Everything from the line with "Below is a speech" to the last line of the listing must be retyped exactly, both ends included, with the pictures dropped.
+===+
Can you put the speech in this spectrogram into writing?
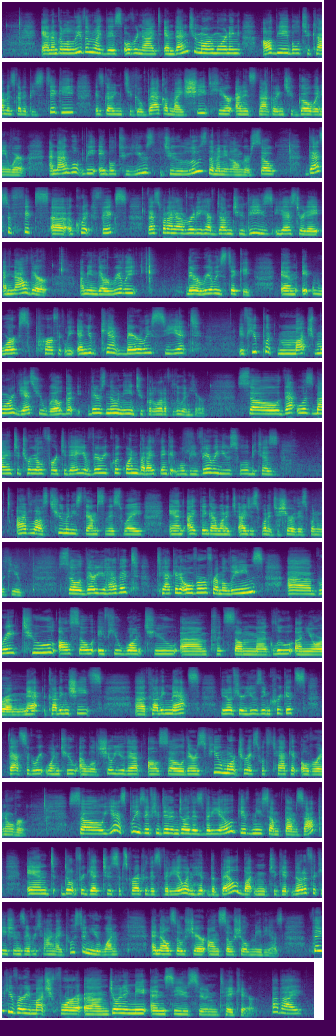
and I'm going to leave them like this overnight and then tomorrow morning I'll be able to come. It's going to be sticky. It's going to go back on my sheet here and it's not going to go anywhere. And I won't be able to use to lose them any longer. So that's a fix uh, a quick fix. That's what I already have done to these yesterday and now they're I mean they're really they're really sticky. And it works perfectly and you can't barely see it if you put much more, yes, you will, but there's no need to put a lot of glue in here. So that was my tutorial for today, a very quick one, but I think it will be very useful because I've lost too many stamps this way, and I think I wanted, to, I just wanted to share this one with you. So there you have it. Tack it over from Aleene's. Uh, great tool also if you want to um, put some uh, glue on your uh, mat cutting sheets uh, cutting mats. You know, if you're using Cricuts, that's a great one too. I will show you that also. There's a few more tricks with Tack It over and over. So yes, please, if you did enjoy this video, give me some thumbs up. And don't forget to subscribe to this video and hit the bell button to get notifications every time I post a new one. And also share on social medias. Thank you very much for um, joining me and see you soon. Take care. Bye-bye.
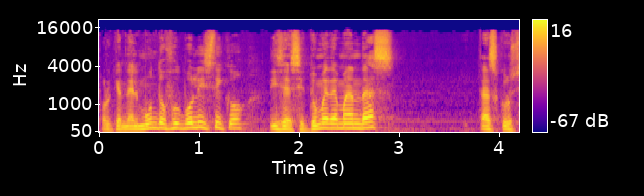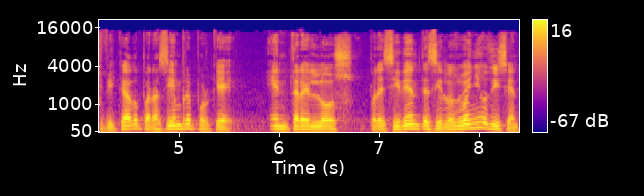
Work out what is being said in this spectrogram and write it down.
Porque en el mundo futbolístico dice, si tú me demandas, estás crucificado para siempre porque entre los presidentes y los dueños dicen,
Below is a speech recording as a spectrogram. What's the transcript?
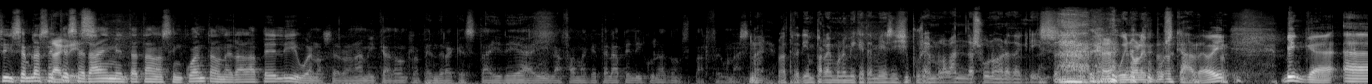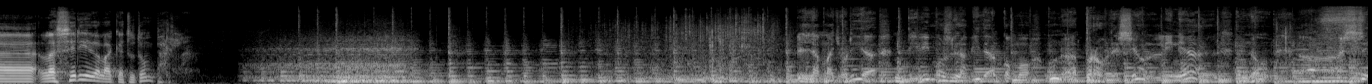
Sí, sembla ser que serà inventat en els 50, on era la pel·li, i bueno, serà una mica doncs, reprendre aquesta idea i la fama que té la pel·lícula doncs, per fer una sèrie. L'altre dia en parlem una miqueta més i així posem la banda sonora de Gris. Avui no l'hem buscada, oi? Vinga, uh, la sèrie de la que tothom parla. La mayoría vivimos la vida como una progresión lineal, ¿no? Así.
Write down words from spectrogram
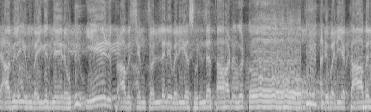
രാവിലെയും വൈകുന്നേരവും ഏഴ് പ്രാവശ്യം ചൊല്ലല് വലിയ സുന്നത്താണ് കേട്ടോ. അത് വലിയ കാവൽ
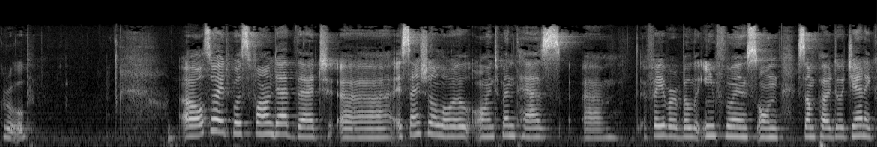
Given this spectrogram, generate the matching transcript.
group. Also, it was found out that uh, essential oil ointment has um, a favorable influence on some pathogenic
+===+
» **Response to this task**
Below is a speech recording as a spectrogram. What's the transcript?
Sí, sembla ser que serà inventat en els 50, on era la pel·li, i bueno, serà una mica doncs, reprendre aquesta idea i la fama que té la pel·lícula doncs, per fer una sèrie. L'altre dia en parlem una miqueta més i així posem la banda sonora de Gris. Avui no l'hem buscada, oi? Vinga, uh, la sèrie de la que tothom parla. La mayoría vivimos la vida como una progresión lineal, ¿no? Así.
Write down words from spectrogram
രാവിലെയും വൈകുന്നേരവും ഏഴ് പ്രാവശ്യം ചൊല്ലല് വലിയ സുന്നത്താണ് കേട്ടോ. അത് വലിയ കാവൽ
Given this spectrogram, generate the matching transcript.
group. Also, it was found out that uh, essential oil ointment has um, a favorable influence on some pathogenic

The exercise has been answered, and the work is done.